Archbishop of Canterbury and Martyr, March 21st, 1556
through the work of Thomas Cranmer
you renewed the worship of your Church by restoring the language of the
people, and through his death you revealed your power in human weakness:
Grant that by your grace we may always worship you in spirit and in
truth; through Jesus Christ, our only Mediator and Advocate, who lives
and reigns with you and the Holy Spirit, one God, for ever and ever. Amen.
1 Kings 8:54–62; Romans 11:13–24; Luke 2:25–35; Psalm 119:73–80
On this day also the holy forty martyrs of the city of Sebastia were martyred.
the great had appointed his friend Lecius ruler for the east and
commanded him to treat the Christians well. When he arrived to his
headquarter, he ordered his subordinate to worship the idols but they
refused and cursed his idols. That night some of the soldiers and their
children, from the city of Sebastia, made an agreement among themselves
to go to the governor confessing their faith. While they were sleeping
the angel of the Lord appeared to them, strengthened them and comforted
In the morning they stood before the Governor and confessed their
faith in the Lord christ, he threatened them but they were not afraid.
He commanded his men to stone them, but the stones came back upon those
who stoned them. He ordered to throw them in a nearby lake, which was
icy. Their organs were severed because of the excessive cold. One of
them whose strength was weakened, went out of the icy water and entered
the bath house nearby the lake. The heat in the bath house melted the
ice that was on him but he died quickly, and lost his reward.
One of the guards saw angels descending from the heaven and in
their hands crowns, they placed them over the heads of the thirty nine
martyrs and remained one crown in the hand of the angel. The guard went
down into the lake shouting “I am christian…I am christian.” He took
the crown that was in the hand of the angel and was counted among the
Among the martyrs, were young men, whose mothers encouraged and
strengthened them. Because they remained in the lake for a long time and
they did not die, the Governor wished to break their legs, but the Lord
took their souls and reposed them. He ordered to burn their bodies and
to cast them after that into the sea. As they were carrying them out of
the lake, they found a young man alive, so they left him. His mother
took him and tried to threw him on the wagon with his mates but they put
him off the wagon again for he was still alive. His mother took him and
he died in her bosom so she put him back on the wagon. They took them
outside the city and cast them into the fire which did not harm them,
then they casted them into the river.
On the third day those holy martyrs appeared to the Bishop of
Sebastia in a vision and told him: “Go to the river and take our
bodies.” He went with the priests, deacons and the people to the river
and found the bodies. They carried
the bodies with great honor and placed them in a beautiful shrine, and their strife was heard in all the countries.
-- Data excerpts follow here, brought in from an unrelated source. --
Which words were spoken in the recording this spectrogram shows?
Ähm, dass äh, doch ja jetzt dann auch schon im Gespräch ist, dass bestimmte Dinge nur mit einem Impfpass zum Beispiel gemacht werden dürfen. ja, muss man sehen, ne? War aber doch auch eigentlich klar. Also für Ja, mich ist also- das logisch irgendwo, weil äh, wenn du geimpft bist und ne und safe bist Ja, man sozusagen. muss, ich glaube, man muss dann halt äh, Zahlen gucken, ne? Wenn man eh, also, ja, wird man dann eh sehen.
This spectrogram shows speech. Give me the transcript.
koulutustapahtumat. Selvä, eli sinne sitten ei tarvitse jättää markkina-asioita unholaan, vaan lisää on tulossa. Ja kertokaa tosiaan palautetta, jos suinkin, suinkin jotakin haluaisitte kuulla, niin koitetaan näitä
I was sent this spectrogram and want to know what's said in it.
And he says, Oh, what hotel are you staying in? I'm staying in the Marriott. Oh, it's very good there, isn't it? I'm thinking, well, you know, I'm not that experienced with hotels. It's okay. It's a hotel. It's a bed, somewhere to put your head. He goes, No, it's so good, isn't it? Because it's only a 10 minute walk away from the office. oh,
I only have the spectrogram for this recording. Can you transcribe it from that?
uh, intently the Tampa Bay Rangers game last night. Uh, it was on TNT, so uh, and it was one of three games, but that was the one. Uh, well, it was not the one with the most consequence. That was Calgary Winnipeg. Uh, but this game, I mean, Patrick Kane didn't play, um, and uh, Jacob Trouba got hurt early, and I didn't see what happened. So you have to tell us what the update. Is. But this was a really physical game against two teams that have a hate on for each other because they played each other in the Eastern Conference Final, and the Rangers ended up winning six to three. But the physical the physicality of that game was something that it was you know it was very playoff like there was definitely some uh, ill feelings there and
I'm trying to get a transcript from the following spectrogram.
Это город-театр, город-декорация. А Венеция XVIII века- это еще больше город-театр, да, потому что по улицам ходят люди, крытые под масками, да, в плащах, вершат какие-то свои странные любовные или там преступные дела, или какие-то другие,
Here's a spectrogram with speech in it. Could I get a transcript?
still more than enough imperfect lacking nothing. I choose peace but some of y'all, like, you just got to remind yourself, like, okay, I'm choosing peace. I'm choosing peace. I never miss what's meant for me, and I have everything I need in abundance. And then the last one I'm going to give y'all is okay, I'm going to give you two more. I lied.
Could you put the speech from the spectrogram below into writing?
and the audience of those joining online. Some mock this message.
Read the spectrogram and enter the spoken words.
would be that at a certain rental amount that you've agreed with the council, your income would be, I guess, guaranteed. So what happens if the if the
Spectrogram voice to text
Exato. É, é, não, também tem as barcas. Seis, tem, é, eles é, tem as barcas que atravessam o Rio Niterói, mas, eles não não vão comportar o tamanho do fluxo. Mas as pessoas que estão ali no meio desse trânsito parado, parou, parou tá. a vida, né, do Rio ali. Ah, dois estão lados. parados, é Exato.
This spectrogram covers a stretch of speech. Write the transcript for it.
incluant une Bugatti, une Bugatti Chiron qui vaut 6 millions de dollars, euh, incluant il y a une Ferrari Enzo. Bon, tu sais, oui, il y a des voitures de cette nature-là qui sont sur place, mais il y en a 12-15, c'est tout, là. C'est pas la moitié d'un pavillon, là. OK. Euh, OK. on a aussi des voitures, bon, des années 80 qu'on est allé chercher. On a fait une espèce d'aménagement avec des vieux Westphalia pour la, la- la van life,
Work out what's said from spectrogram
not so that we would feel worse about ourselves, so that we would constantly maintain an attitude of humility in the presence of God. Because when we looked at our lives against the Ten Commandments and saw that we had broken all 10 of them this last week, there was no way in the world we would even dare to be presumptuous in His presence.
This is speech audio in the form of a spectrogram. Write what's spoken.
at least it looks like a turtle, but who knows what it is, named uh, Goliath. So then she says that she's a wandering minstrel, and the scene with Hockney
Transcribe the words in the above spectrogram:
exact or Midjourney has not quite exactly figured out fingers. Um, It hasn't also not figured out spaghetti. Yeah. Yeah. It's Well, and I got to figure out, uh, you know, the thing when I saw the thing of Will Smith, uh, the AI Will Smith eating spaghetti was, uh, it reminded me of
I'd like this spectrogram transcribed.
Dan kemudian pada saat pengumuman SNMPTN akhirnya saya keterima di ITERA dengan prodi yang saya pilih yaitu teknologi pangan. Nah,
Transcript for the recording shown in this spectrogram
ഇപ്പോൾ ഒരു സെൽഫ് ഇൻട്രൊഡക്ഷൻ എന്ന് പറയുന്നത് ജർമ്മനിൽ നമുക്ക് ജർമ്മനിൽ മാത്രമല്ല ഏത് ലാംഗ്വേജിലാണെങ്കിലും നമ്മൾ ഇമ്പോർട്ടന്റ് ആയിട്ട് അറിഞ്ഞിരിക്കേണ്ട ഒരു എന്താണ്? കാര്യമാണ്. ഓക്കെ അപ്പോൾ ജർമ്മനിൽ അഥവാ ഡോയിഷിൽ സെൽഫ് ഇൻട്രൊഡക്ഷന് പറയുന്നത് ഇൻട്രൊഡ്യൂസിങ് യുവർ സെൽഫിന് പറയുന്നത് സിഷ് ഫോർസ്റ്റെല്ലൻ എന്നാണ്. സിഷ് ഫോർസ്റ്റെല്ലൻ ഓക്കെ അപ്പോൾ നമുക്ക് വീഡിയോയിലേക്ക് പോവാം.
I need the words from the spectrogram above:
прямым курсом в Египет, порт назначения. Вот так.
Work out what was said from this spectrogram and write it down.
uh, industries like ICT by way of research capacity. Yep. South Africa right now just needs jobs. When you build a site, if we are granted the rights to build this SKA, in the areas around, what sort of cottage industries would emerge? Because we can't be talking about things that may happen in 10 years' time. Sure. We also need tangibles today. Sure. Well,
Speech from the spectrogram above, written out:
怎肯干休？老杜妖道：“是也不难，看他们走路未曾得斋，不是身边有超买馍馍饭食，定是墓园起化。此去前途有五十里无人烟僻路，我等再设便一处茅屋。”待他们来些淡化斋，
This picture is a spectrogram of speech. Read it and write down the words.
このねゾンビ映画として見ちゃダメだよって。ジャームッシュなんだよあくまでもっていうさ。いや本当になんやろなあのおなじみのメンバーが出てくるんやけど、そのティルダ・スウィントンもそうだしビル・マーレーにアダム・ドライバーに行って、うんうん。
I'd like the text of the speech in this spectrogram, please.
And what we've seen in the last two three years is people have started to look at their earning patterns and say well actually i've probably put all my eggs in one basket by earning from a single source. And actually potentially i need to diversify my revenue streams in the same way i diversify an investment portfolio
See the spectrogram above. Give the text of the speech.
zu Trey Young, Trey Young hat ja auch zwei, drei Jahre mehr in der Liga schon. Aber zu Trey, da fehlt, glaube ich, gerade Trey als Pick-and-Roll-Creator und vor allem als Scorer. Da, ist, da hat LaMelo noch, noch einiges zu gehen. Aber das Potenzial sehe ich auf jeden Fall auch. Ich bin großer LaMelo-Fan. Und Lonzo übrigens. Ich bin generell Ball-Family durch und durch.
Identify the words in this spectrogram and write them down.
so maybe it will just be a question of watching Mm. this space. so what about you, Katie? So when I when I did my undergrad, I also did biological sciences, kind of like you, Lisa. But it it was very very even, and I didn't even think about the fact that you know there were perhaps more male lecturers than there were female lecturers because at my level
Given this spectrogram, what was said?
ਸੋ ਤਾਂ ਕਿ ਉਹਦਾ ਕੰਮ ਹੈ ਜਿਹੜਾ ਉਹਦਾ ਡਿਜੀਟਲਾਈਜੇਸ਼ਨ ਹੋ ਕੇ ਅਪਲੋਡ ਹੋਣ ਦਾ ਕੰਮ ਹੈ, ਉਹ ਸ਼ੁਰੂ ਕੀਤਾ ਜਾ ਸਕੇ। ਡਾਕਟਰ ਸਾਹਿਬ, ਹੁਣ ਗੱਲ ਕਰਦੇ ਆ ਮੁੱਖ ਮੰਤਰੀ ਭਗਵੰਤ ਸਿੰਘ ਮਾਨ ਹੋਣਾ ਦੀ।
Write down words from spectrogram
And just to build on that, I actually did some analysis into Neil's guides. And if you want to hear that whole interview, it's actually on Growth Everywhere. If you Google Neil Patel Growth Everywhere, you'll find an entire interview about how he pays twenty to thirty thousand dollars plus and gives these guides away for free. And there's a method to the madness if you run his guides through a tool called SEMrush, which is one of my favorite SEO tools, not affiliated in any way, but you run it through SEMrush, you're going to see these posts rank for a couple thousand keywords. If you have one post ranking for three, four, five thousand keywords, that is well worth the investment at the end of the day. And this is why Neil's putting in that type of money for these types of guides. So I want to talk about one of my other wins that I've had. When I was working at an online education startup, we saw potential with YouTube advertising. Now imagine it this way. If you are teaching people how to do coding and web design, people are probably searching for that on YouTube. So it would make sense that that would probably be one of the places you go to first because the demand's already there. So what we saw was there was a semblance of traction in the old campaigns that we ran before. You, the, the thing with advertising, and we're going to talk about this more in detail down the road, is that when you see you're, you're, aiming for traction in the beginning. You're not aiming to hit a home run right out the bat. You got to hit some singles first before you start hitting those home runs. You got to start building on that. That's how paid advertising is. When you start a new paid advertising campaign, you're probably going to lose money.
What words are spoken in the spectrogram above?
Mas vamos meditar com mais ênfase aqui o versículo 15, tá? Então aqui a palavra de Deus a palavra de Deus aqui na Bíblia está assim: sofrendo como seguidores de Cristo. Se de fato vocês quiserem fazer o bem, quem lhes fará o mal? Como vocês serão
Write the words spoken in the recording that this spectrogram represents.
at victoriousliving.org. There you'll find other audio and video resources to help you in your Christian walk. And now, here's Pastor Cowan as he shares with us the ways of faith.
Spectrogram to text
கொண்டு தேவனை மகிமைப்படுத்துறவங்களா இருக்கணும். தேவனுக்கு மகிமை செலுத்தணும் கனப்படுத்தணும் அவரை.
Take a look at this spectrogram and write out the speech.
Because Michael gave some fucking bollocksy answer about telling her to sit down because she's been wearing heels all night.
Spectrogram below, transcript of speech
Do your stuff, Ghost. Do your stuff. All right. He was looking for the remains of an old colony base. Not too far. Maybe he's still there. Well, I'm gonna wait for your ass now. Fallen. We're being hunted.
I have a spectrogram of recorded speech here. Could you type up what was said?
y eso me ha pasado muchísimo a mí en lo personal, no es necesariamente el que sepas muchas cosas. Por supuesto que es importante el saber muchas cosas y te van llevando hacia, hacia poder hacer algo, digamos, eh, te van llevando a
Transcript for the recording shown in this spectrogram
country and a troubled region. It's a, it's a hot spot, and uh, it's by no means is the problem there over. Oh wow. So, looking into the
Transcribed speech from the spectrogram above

May their prayers be with us and Glory be to God forever. Amen.
The image of Monsignor Romero is ubiquitous in El Salvador. Salvadorans have endeavored to remember the Archbishop by busts, murals and sculptures, and also in small private sanctuaries, by naming their children or tattooing his face skin. Murdered on March 24, 1980, Romero will be beatified 35 years later, on Saturday, May 23, 2015.